▸ **AIM OF THE EXERCISE**:
Without including any image, repeat every record exactly.

▸ **GIVEN DATA**:
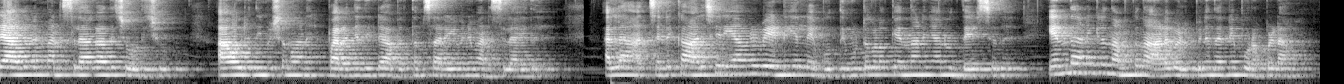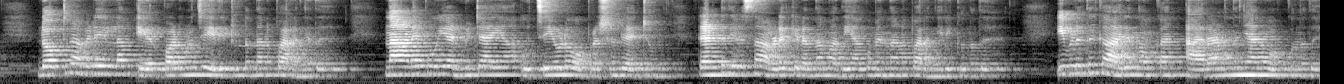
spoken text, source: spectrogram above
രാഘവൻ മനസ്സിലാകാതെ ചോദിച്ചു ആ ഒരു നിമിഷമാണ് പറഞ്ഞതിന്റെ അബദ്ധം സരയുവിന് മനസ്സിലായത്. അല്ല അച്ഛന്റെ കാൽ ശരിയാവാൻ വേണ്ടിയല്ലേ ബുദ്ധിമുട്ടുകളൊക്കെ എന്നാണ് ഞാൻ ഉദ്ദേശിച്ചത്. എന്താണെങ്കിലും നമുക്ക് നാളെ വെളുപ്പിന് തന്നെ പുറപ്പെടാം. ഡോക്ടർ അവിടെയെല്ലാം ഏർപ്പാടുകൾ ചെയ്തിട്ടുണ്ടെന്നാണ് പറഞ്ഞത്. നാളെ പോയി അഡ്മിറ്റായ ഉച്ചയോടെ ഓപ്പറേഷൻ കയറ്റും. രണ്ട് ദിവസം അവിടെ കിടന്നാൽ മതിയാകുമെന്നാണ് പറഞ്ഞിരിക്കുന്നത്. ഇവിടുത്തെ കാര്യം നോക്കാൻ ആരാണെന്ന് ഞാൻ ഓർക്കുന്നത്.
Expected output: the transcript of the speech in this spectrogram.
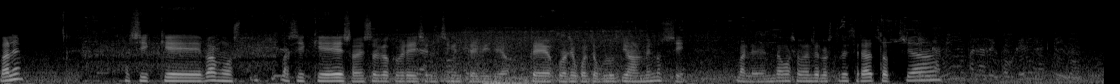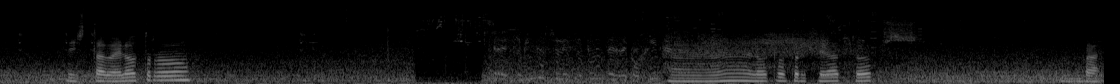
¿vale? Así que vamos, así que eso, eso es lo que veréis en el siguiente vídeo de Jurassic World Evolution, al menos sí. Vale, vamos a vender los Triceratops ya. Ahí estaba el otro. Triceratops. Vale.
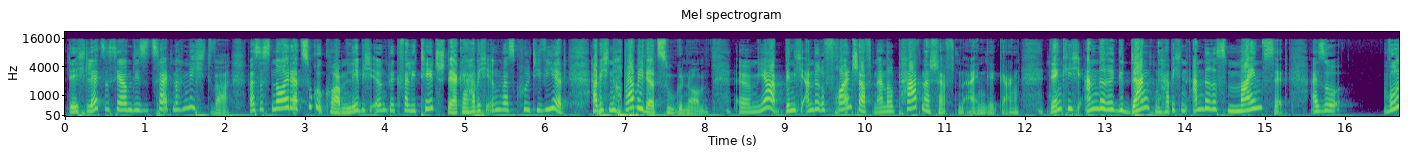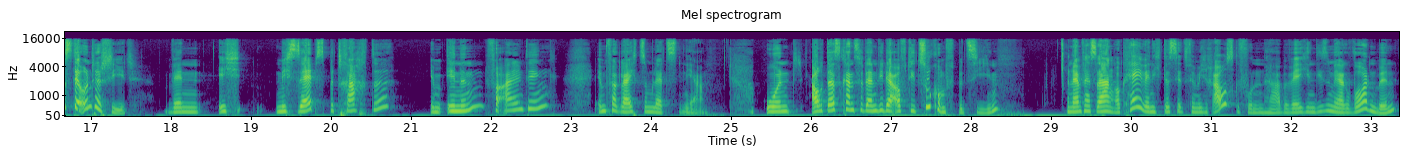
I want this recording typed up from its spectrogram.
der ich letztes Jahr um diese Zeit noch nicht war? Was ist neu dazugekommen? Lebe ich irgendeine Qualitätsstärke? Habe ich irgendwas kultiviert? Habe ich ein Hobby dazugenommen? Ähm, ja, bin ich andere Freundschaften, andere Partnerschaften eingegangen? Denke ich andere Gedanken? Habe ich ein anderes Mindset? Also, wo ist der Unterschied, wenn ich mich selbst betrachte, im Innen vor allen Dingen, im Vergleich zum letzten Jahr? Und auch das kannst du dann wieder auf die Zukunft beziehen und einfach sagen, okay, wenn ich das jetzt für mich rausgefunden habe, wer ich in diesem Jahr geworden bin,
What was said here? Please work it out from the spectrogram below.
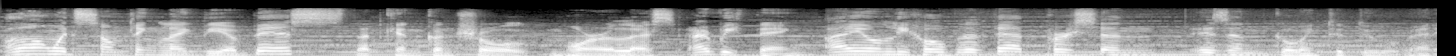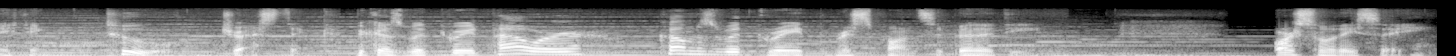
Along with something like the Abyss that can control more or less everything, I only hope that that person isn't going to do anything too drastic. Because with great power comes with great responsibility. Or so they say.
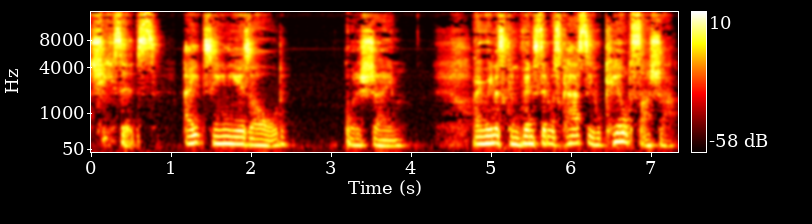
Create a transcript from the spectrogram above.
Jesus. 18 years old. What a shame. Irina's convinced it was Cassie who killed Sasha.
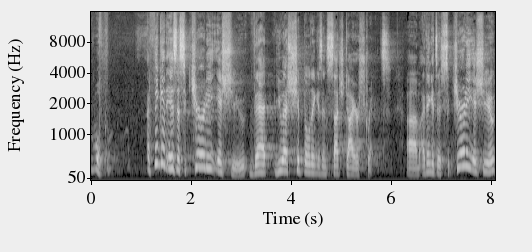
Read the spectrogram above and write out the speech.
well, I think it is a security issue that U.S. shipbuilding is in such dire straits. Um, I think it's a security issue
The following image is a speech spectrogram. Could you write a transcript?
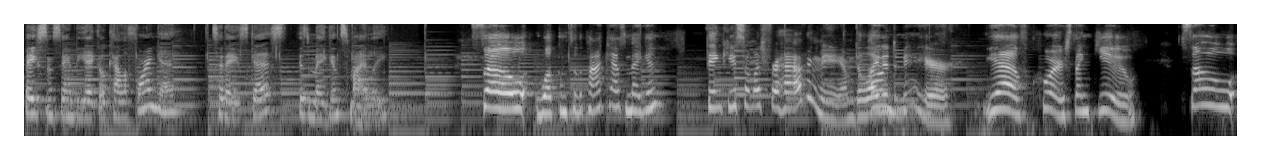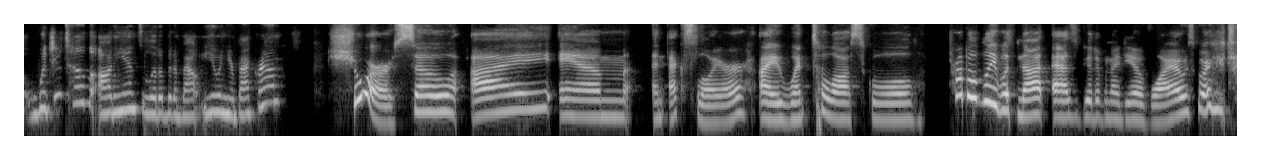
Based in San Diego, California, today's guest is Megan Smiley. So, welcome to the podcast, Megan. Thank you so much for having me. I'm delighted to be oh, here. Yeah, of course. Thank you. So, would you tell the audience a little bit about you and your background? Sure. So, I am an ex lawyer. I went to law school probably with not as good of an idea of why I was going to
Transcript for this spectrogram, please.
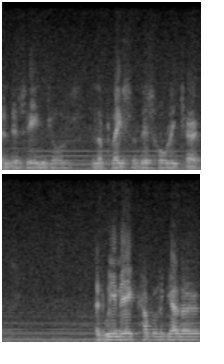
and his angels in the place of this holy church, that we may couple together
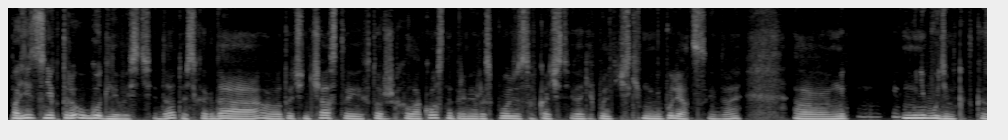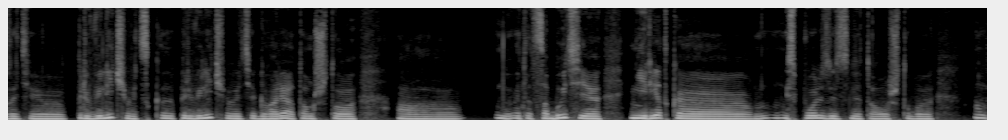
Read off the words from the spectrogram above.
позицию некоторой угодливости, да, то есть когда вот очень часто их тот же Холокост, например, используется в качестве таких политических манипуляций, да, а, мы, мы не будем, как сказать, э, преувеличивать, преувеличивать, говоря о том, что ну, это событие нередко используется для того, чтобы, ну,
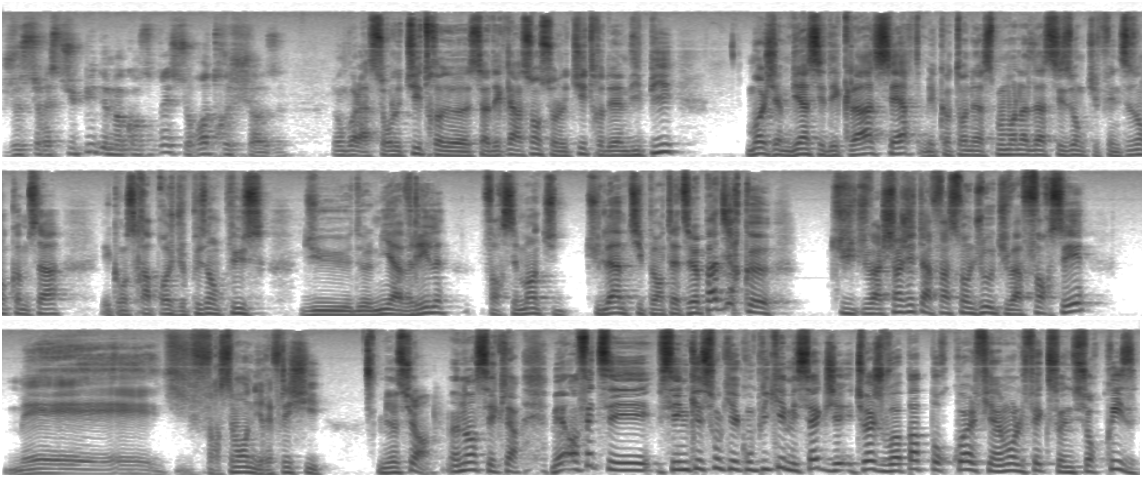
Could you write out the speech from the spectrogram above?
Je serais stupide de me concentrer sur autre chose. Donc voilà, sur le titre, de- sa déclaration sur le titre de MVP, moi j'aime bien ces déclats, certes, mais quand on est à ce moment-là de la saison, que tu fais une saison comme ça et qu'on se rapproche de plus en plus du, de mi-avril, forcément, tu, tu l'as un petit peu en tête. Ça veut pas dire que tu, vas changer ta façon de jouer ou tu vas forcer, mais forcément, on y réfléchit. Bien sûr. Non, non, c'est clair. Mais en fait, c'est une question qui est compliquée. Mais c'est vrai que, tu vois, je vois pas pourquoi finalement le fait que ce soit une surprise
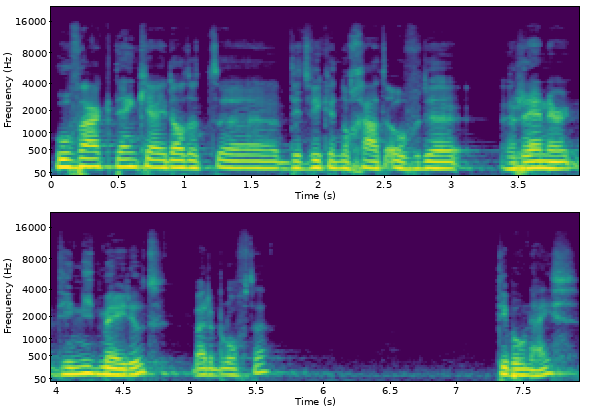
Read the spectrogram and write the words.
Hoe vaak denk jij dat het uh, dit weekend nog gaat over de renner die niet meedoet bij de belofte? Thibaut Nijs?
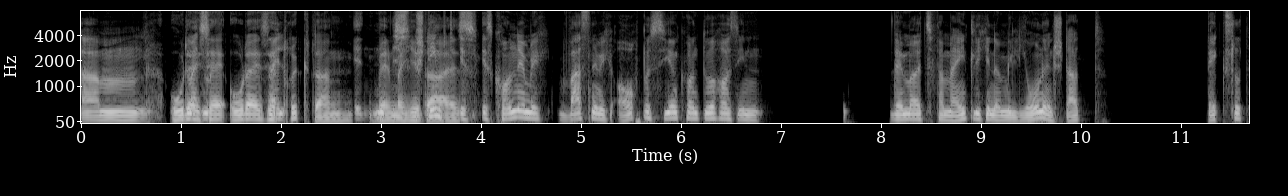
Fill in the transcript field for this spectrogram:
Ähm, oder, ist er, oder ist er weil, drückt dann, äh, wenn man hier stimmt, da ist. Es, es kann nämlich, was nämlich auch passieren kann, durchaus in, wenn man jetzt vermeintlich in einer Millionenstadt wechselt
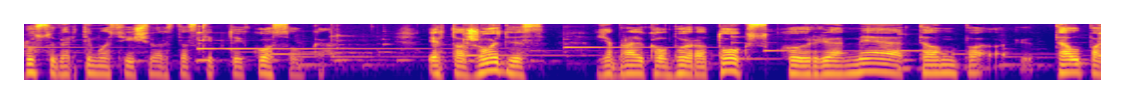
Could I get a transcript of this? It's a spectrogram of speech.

▸ **RESULT**:
spoken text, source: spectrogram above
രാഘവൻ മനസ്സിലാകാതെ ചോദിച്ചു ആ ഒരു നിമിഷമാണ് പറഞ്ഞതിന്റെ അബദ്ധം സരയുവിന് മനസ്സിലായത്. അല്ല അച്ഛന്റെ കാൽ ശരിയാവാൻ വേണ്ടിയല്ലേ ബുദ്ധിമുട്ടുകളൊക്കെ എന്നാണ് ഞാൻ ഉദ്ദേശിച്ചത്. എന്താണെങ്കിലും നമുക്ക് നാളെ വെളുപ്പിന് തന്നെ പുറപ്പെടാം. ഡോക്ടർ അവിടെയെല്ലാം ഏർപ്പാടുകൾ ചെയ്തിട്ടുണ്ടെന്നാണ് പറഞ്ഞത്. നാളെ പോയി അഡ്മിറ്റായ ഉച്ചയോടെ ഓപ്പറേഷൻ കയറ്റും. രണ്ട് ദിവസം അവിടെ കിടന്നാൽ മതിയാകുമെന്നാണ് പറഞ്ഞിരിക്കുന്നത്. ഇവിടുത്തെ കാര്യം നോക്കാൻ ആരാണെന്ന് ഞാൻ ഓർക്കുന്നത്.
Expected output: the transcript of the speech in this spectrogram.
¿vale? Así que vamos, así que eso, eso es lo que veréis en el siguiente vídeo de Jurassic World Evolution, al menos sí. Vale, vamos a vender los Triceratops ya. Ahí estaba el otro. Triceratops. Vale.
I want this recording typed up from its spectrogram.
der ich letztes Jahr um diese Zeit noch nicht war? Was ist neu dazugekommen? Lebe ich irgendeine Qualitätsstärke? Habe ich irgendwas kultiviert? Habe ich ein Hobby dazugenommen? Ähm, ja, bin ich andere Freundschaften, andere Partnerschaften eingegangen? Denke ich andere Gedanken? Habe ich ein anderes Mindset? Also, wo ist der Unterschied, wenn ich mich selbst betrachte, im Innen vor allen Dingen, im Vergleich zum letzten Jahr? Und auch das kannst du dann wieder auf die Zukunft beziehen und einfach sagen, okay, wenn ich das jetzt für mich rausgefunden habe, wer ich in diesem Jahr geworden bin,
What was said here? Please work it out from the spectrogram below.
Along with something like the Abyss that can control more or less everything, I only hope that that person isn't going to do anything too drastic. Because with great power comes with great responsibility. Or so they say.
Create a transcript from the spectrogram above.
Jesus. 18 years old. What a shame. Irina's convinced it was Cassie who killed Sasha.
Read the spectrogram above and write out the speech.
well, I think it is a security issue that U.S. shipbuilding is in such dire straits. Um, I think it's a security issue
The following image is a speech spectrogram. Could you write a transcript?
Based in San Diego, California, today's guest is Megan Smiley. So, welcome to the podcast, Megan. Thank you so much for having me. I'm delighted to be oh, here. Yeah, of course. Thank you. So, would you tell the audience a little bit about you and your background? Sure. So, I am an ex lawyer. I went to law school probably with not as good of an idea of why I was going to
Transcript for this spectrogram, please.
and his angels in the place of this holy church, that we may couple together
Read off the words from the spectrogram above.
позицию некоторой угодливости, да, то есть когда вот очень часто их тот же Холокост, например, используется в качестве таких политических манипуляций, да, а, мы, мы не будем, как сказать, э, преувеличивать, преувеличивать, говоря о том, что ну, это событие нередко используется для того, чтобы, ну,
Could you write out the speech from the spectrogram above?
Je serais stupide de me concentrer sur autre chose. Donc voilà, sur le titre, de- sa déclaration sur le titre de MVP, moi j'aime bien ces déclats, certes, mais quand on est à ce moment-là de la saison, que tu fais une saison comme ça et qu'on se rapproche de plus en plus du, de mi-avril, forcément, tu, tu l'as un petit peu en tête. Ça veut pas dire que tu, vas changer ta façon de jouer ou tu vas forcer, mais forcément, on y réfléchit. Bien sûr. Non, non, c'est clair. Mais en fait, c'est une question qui est compliquée. Mais c'est vrai que, tu vois, je vois pas pourquoi finalement le fait que ce soit une surprise
Read the spectrogram and write the words.
Hoe vaak denk jij dat het uh, dit weekend nog gaat over de renner die niet meedoet bij de belofte? Thibaut Nijs?
Fill in the transcript field for this spectrogram:
Ähm, oder, ist er, oder ist er weil, drückt dann, äh, wenn man hier stimmt, da ist. Es, es kann nämlich, was nämlich auch passieren kann, durchaus in, wenn man jetzt vermeintlich in einer Millionenstadt wechselt
Could I get a transcript of this? It's a spectrogram of speech.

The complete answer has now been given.